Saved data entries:
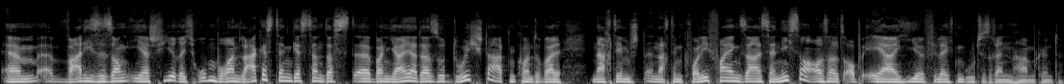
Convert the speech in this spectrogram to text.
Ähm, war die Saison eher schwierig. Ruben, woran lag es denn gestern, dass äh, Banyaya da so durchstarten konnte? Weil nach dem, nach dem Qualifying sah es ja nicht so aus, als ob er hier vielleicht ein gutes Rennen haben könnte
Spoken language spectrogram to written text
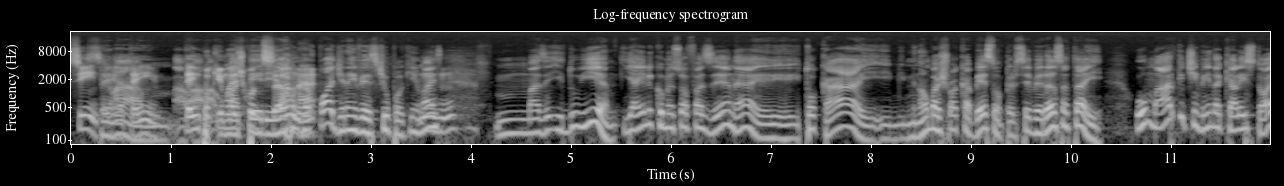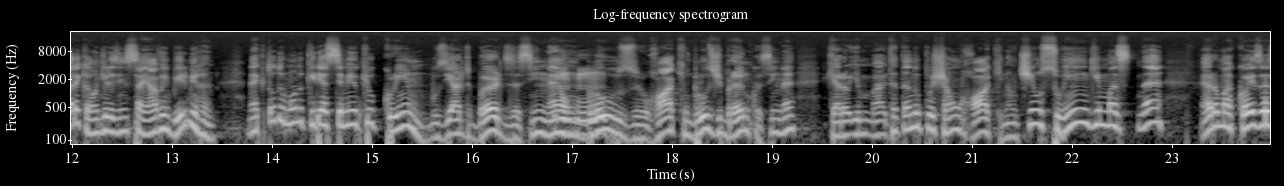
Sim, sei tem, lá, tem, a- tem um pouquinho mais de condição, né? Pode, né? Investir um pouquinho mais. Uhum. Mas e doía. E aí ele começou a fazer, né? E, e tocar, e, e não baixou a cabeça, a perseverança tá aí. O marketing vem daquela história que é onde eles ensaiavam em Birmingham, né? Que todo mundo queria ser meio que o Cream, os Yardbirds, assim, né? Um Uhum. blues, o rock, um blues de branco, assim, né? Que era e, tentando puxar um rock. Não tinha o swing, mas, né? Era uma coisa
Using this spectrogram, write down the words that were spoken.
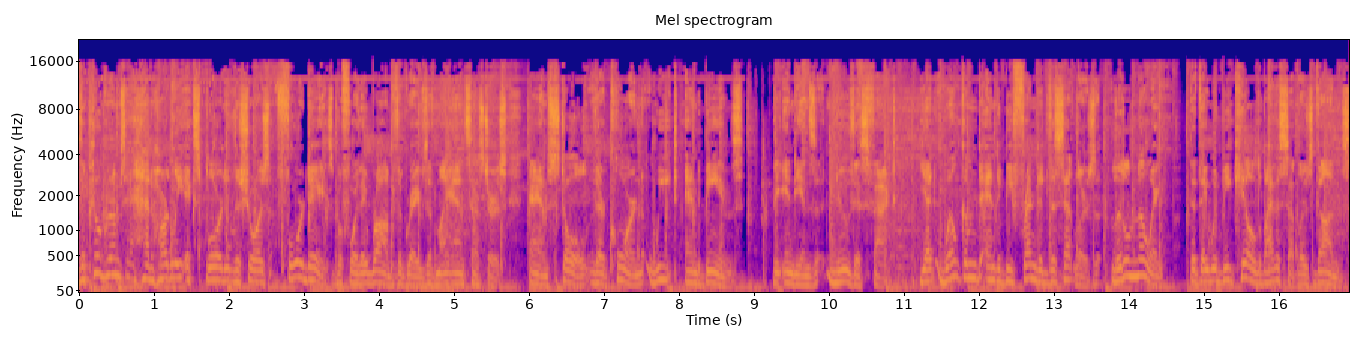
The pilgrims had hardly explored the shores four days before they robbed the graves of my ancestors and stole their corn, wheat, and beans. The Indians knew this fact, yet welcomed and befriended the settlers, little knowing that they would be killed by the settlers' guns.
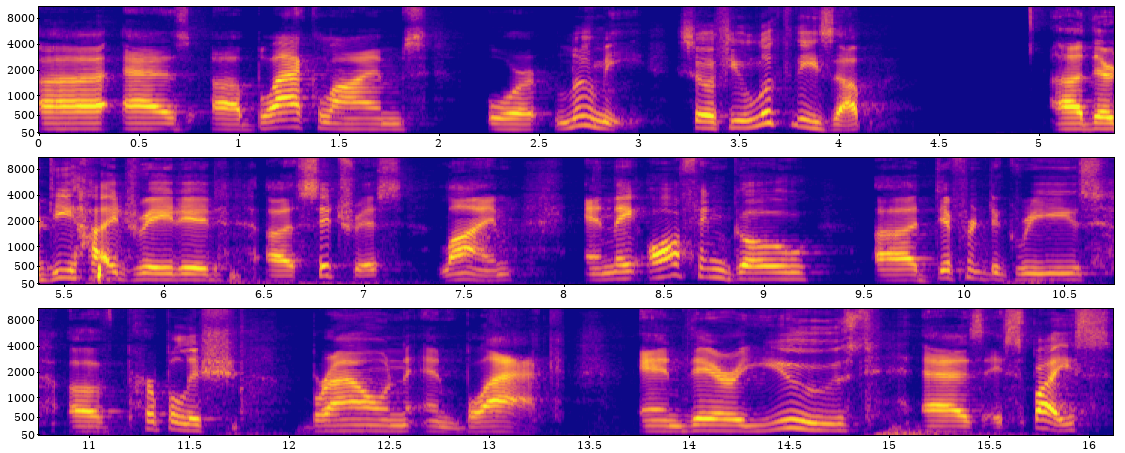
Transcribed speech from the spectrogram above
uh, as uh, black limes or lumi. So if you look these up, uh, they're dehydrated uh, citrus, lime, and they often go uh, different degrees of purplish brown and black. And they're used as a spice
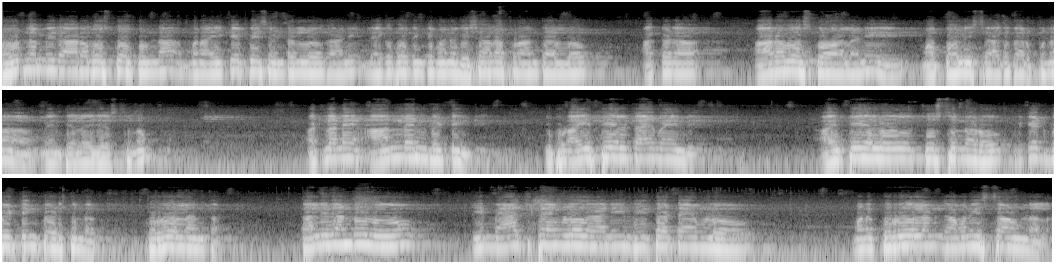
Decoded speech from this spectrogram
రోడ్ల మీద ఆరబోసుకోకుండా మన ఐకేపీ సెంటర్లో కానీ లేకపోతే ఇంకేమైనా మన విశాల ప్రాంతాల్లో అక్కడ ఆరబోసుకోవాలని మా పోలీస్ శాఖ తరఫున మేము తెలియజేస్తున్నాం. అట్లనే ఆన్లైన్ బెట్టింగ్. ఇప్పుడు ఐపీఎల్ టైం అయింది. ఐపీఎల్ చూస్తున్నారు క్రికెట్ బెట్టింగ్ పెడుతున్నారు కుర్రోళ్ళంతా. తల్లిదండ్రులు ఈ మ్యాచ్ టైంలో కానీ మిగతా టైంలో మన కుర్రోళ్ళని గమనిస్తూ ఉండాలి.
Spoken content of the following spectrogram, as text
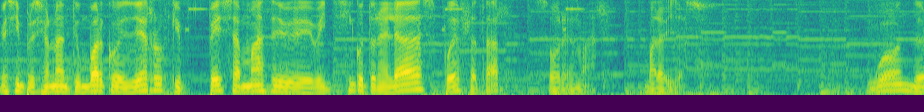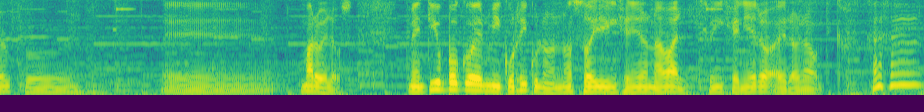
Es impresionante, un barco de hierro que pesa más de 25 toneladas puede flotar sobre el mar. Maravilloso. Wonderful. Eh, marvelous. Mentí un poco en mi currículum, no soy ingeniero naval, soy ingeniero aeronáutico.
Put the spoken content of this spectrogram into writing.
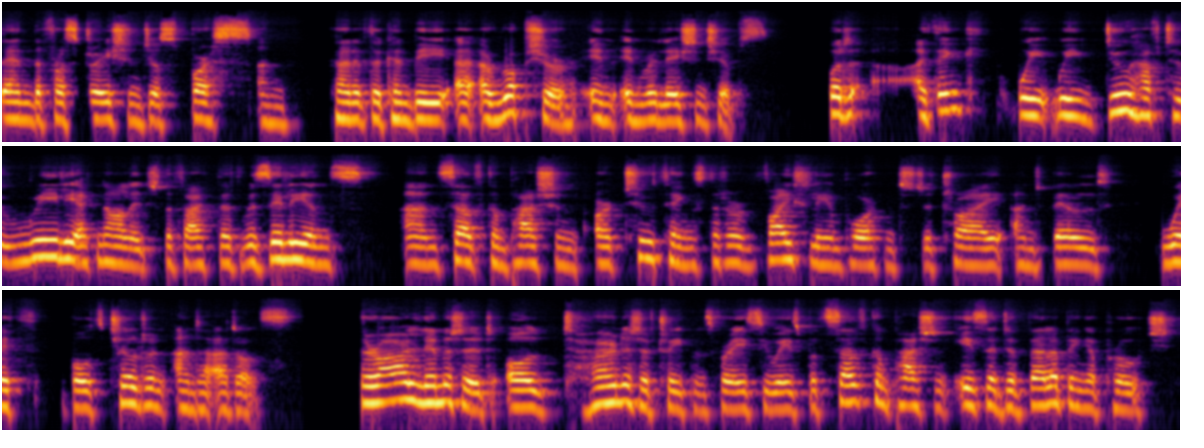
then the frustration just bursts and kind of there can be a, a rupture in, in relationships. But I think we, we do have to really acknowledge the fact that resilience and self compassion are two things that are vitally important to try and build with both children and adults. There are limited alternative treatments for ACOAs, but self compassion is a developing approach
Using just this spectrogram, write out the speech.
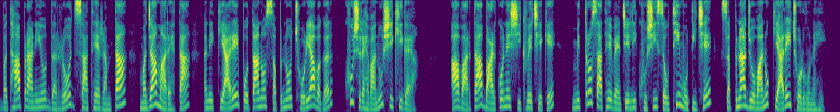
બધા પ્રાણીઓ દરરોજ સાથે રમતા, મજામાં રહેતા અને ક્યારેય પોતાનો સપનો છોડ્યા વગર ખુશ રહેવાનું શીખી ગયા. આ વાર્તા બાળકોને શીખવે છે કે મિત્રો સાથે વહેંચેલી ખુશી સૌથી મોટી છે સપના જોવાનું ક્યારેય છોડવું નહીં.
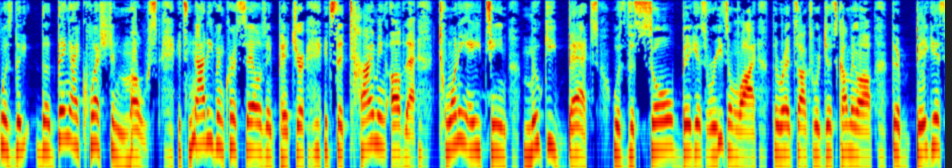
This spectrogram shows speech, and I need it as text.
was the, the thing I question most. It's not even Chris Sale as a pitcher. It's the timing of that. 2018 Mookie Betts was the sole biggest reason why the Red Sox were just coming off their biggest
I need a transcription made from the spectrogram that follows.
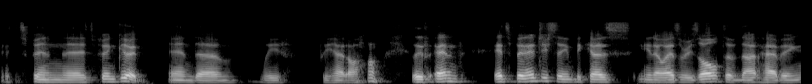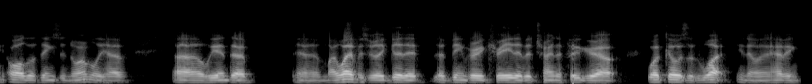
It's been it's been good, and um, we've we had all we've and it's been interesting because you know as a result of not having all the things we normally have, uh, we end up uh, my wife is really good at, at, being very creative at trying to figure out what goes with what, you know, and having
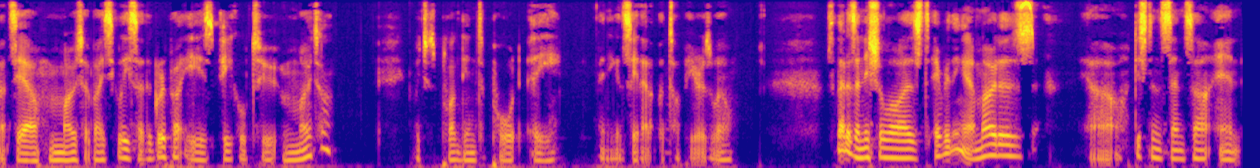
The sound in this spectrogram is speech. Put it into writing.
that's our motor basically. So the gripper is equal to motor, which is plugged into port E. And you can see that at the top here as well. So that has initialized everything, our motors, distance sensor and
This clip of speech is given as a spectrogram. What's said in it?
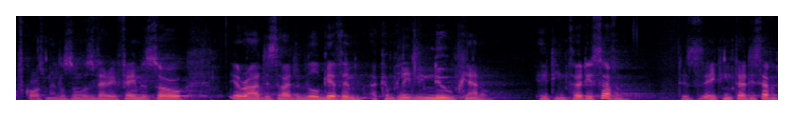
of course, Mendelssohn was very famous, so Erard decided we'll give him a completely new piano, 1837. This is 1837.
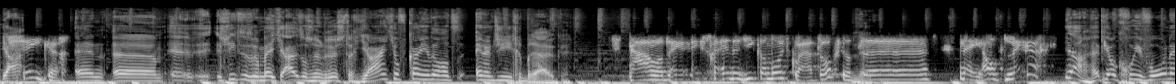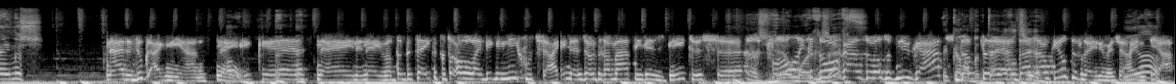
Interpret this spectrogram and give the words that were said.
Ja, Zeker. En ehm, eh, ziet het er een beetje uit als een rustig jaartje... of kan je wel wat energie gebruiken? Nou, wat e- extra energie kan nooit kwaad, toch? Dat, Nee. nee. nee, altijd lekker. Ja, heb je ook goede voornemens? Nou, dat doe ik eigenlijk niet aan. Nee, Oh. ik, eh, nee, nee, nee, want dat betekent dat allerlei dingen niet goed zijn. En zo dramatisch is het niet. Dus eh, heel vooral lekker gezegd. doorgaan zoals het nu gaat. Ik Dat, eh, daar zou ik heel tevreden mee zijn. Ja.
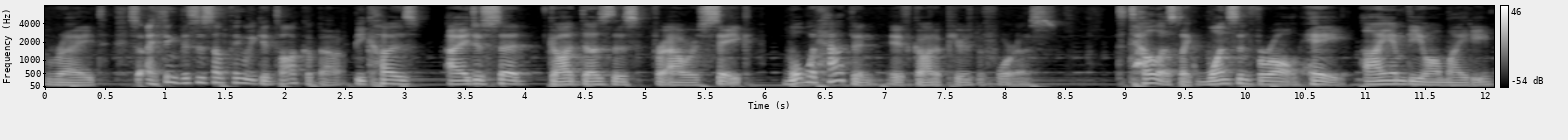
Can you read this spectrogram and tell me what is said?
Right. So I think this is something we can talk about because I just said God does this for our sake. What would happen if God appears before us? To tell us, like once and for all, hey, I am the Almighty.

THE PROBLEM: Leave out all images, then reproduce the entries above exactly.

ANSWER TO THIS TASK:
Convert the speech in this spectrogram to text.
Ähm, war die Saison eher schwierig. Ruben, woran lag es denn gestern, dass äh, Banyaya da so durchstarten konnte? Weil nach dem, nach dem Qualifying sah es ja nicht so aus, als ob er hier vielleicht ein gutes Rennen haben könnte
Spoken language spectrogram to written text
Sim, sei tem, lá, tem, a- tem um pouquinho mais de condição, né? Pode, né? Investir um pouquinho mais. Uhum. Mas e doía. E aí ele começou a fazer, né? E, e tocar, e, e não baixou a cabeça, a perseverança tá aí. O marketing vem daquela história que é onde eles ensaiavam em Birmingham, né? Que todo mundo queria ser meio que o Cream, os Yardbirds, assim, né? Um Uhum. blues, o rock, um blues de branco, assim, né? Que era e, tentando puxar um rock. Não tinha o swing, mas, né? Era uma coisa
Using this spectrogram, write down the words that were spoken.
The pilgrims had hardly explored the shores four days before they robbed the graves of my ancestors and stole their corn, wheat, and beans. The Indians knew this fact, yet welcomed and befriended the settlers, little knowing that they would be killed by the settlers' guns.
Transcribed speech from the spectrogram above
uh, as uh, black limes or lumi. So if you look these up, uh, they're dehydrated uh, citrus, lime, and they often go uh, different degrees of purplish brown and black. And they're used as a spice
Decoded speech from this spectrogram
రోడ్ల మీద ఆరబోసుకోకుండా మన ఐకేపీ సెంటర్లో కానీ లేకపోతే ఇంకేమైనా మన విశాల ప్రాంతాల్లో అక్కడ ఆరబోసుకోవాలని మా పోలీస్ శాఖ తరఫున మేము తెలియజేస్తున్నాం. అట్లనే ఆన్లైన్ బెట్టింగ్. ఇప్పుడు ఐపీఎల్ టైం అయింది. ఐపీఎల్ చూస్తున్నారు క్రికెట్ బెట్టింగ్ పెడుతున్నారు కుర్రోళ్ళంతా. తల్లిదండ్రులు ఈ మ్యాచ్ టైంలో కానీ మిగతా టైంలో మన కుర్రోళ్ళని గమనిస్తూ ఉండాలి.
Spoken content of the following spectrogram, as text
Es impresionante, un barco de hierro que pesa más de 25 toneladas puede flotar sobre el mar. Maravilloso. Wonderful. Eh, marvelous. Mentí un poco en mi currículum, no soy ingeniero naval, soy ingeniero aeronáutico.
Put the spoken content of this spectrogram into writing.
then the frustration just bursts and kind of there can be a, a rupture in, in relationships. But I think we, we do have to really acknowledge the fact that resilience and self compassion are two things that are vitally important to try and build with both children and adults. There are limited alternative treatments for ACOAs, but self compassion is a developing approach
Using just this spectrogram, write out the speech.
બધા પ્રાણીઓ દરરોજ સાથે રમતા, મજામાં રહેતા અને ક્યારેય પોતાનો સપનો છોડ્યા વગર ખુશ રહેવાનું શીખી ગયા. આ વાર્તા બાળકોને શીખવે છે કે મિત્રો સાથે વહેંચેલી ખુશી સૌથી મોટી છે સપના જોવાનું ક્યારેય છોડવું નહીં.
This spectrogram shows speech, and I need it as text.
was the, the thing I question most. It's not even Chris Sale as a pitcher. It's the timing of that. 2018 Mookie Betts was the sole biggest reason why the Red Sox were just coming off their biggest
I need a transcription made from the spectrogram that follows.
It's been it's been good, and um, we've we had all we've and it's been interesting because you know as a result of not having all the things we normally have, uh, we end up uh, my wife is really good at, at, being very creative at trying to figure out what goes with what, you know, and having
The sound in this spectrogram is speech. Put it into writing.
that's our motor basically. So the gripper is equal to motor, which is plugged into port E. And you can see that at the top here as well. So that has initialized everything, our motors, distance sensor and
This clip of speech is given as a spectrogram. What's said in it?
of course, Mendelssohn was very famous, so Erard decided we'll give him a completely new piano, 1837. This is 1837.
Interpret this spectrogram and give the words that were said.
Ja, Zeker. En ehm, eh, ziet het er een beetje uit als een rustig jaartje... of kan je wel wat energie gebruiken? Nou, wat e- extra energie kan nooit kwaad, toch? Dat, Nee. nee. nee, altijd lekker. Ja, heb je ook goede voornemens? Nou, dat doe ik eigenlijk niet aan. Nee, Oh. ik, eh, nee, nee, nee, want dat betekent dat allerlei dingen niet goed zijn. En zo dramatisch is het niet. Dus eh, heel vooral lekker gezegd. doorgaan zoals het nu gaat. Ik Dat, eh, daar zou ik heel tevreden mee zijn. Ja.
Can you read this spectrogram and tell me what is said?
Right. So I think this is something we can talk about because I just said God does this for our sake. What would happen if God appears before us? To tell us, like once and for all, hey, I am the Almighty.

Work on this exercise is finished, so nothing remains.